In Malaysia, the Companies Act 1965 (CA1965) is the main legislation leading the formation and operation of businesses. This Act permits to a group of people to form several types of corporate organization called as registered companies. Furthermore, this Act also offers services for the incorporation of companies such as regulation, formation of relationship between members and creditors, management and closing down of the company. Registrar of Companies (ROC) executes and manages control of the CA1965. Before starting a business, each of the companies must register with ROC. On the other hand, the Companies Act 2006 is the act that governing the establishment and running of companies in UK. This Act is revised to help people understand the law governing companies. It also enhances the shareholders engagement as well as it enables the directors of the companies to start up a business and reduce the burden of legislation. There are three types of business entities in Malaysia which are sole trader, partnership and limited company. Sole trader is also known as sole proprietorship. It is a business that own by an individual and he or she owns unlimited liabilities. There is no separation between the owner and its personal assets which means that if the business is bankrupt, trade payables can sue the owner for all the debts owed in respect of its personal assets, personal income, and employment income. For partnership, it is a legal form of business that is carried out by two or more persons who share management, profits and losses. (Partnership, 2014) Same goes to partnership businesses, it also consists of unlimited liabilities but it is governed by Partnership Act 1961 in Malaysia. In the case of Mollowo, March & Co v Court of Wardsi , Sir Montague Smith stated that ‘to establish a partnership, it must have agreed to carry on business, or to share profits in same way.’ Under limited company, there are two form businesses which are private and public. A private limited company (SDN BHD) is the most common form of companies in Malaysia which includes of minimum two and maximum fifty members in the company. It is a separate legal entity and the members of the company own limited liability because the amount they issue as capital in the company is limited. A public limited company (BHD) is an entity which offers shares to the public and have minimum of two with unlimited shareholders. It is commonly a listed company under KLSE and oversees by Securities Commission of Malaysia. Besides that, a limited company can be created in two ways which are by shares and by guarantee. Companies limited by shares means that the liability is limited to the amount remaining on their unpaid shares. While for companies limited by guarantee is where the liability is subject to an agreed amount that would only be paid if the company cannot pay its debt when closing. Governments Linked Companies (GLCs) are referring to the companies which the Malaysian Government has a direct controlling stake and have a primary commercial objective on it. Malaysian Government has the ability to assign job to the BOD members, senior management, and make main decision for the GLCs. There are some examples for GLCs such as Khazanah Nasional, KWSP, MOF Inc., Bank Negara Malaysia, Sime Darby Bhd, and Tenaga Nasional Berhad. Incorporation is defined as which a company has legal corporate entity that is separate and distinct from its members and shareholders. There are some effects of incorporation which are limited liability, business property, and perpetual succession. Limited liability means that only companies are responsible for their own debt. This protects owners from financial liabilities if the company wound up or gets sued. Incorporation also makes business property separate from its members. In the case of Macaura v Northern Assuaranceii, it was held that Macaura cannot claim for the insurance because the timber is company’s asset. Moreover, incorporation...

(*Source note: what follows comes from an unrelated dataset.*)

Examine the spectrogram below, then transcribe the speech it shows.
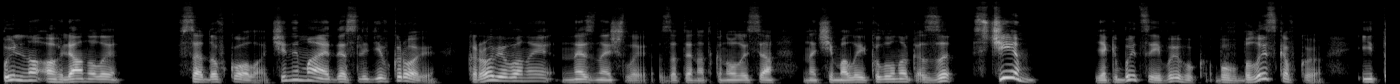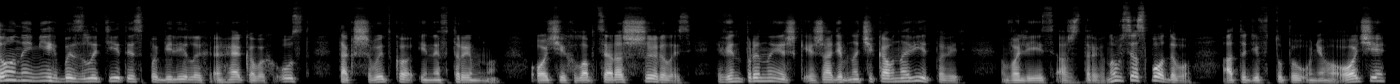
пильно оглянули все довкола, чи немає де слідів крові. Крові вони не знайшли, зате наткнулися на чималий клунок з з чим? Якби цей вигук був блискавкою, і то не міг би злетіти з побілілих гекових уст так швидко і невтримно. Очі хлопця розширились, він принишки, жадібно чекав на відповідь. Валієць аж здригнувся з подиву, а тоді втупив у нього очі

References: Lifting the Veil of Corporation. (2009). Retrieved March 6, 2014, from C.F Butler & Associates: http://www.cfbutlerandassociates.com/

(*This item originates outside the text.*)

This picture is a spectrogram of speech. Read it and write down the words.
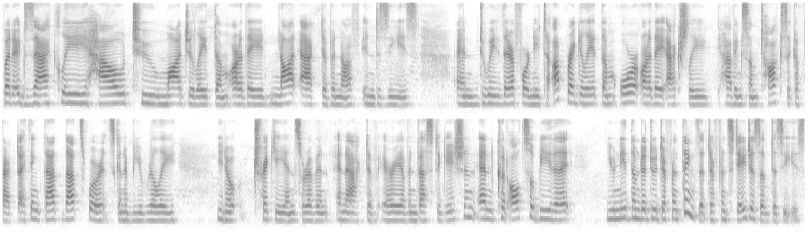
but exactly how to modulate them. Are they not active enough in disease? And do we therefore need to upregulate them, or are they actually having some toxic effect? I think that that's where it's going to be really, you know, tricky and sort of an, an active area of investigation. And could also be that you need them to do different things at different stages of disease.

Piercing the Corporate Veil
A Company is a legal entity. (2014). Retrieved March 6, 2014, from Law Teacher: http://www.lawteacher.net/

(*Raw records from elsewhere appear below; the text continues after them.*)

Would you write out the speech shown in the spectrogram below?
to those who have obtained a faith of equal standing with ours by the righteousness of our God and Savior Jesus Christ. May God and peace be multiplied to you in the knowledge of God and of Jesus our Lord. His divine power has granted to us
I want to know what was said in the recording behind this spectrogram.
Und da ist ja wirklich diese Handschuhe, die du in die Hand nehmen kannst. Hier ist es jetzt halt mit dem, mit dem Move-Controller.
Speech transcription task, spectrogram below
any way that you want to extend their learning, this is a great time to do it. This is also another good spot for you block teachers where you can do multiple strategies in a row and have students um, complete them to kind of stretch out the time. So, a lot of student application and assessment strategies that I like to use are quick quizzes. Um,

Khazanah Nasional Berhad
Legal Form of Business. (2014). Retrieved March 5, 2014, from Business Cases Studies: http://businesscasestudies.co.uk/
Lifting the Corporate Veil
Partnership. (2014). Retrieved March 4, 2014, from Entrepreneur: http://www.entrepreneur.com/
Piercing the corporate veil
Type of Business. (2014). Retrieved March 5, 2014, from RISS: http://www.risscorporateservices.com/
Davies, G. &. (2012). Principles of Modern Company Law. Sweet & Maxwell.
Jeanty, J. (2014). The Effects of Incorporation of a Company. Retrieved March 5, 2014, from Chron: http://smallbusiness.chron.com/
Kin, W. H. (2014). Corporate Personality. Retrieved March 6, 2014, from Academic.edu: http://www.academia.edu/
Moore, M. (2006). A Temple Built on Faulty Foundations": Piercing the Corporate Veil and the Legacy of Salomon v Salomon. Journal of Business law, 180-203.
Please join StudyMode to read the full document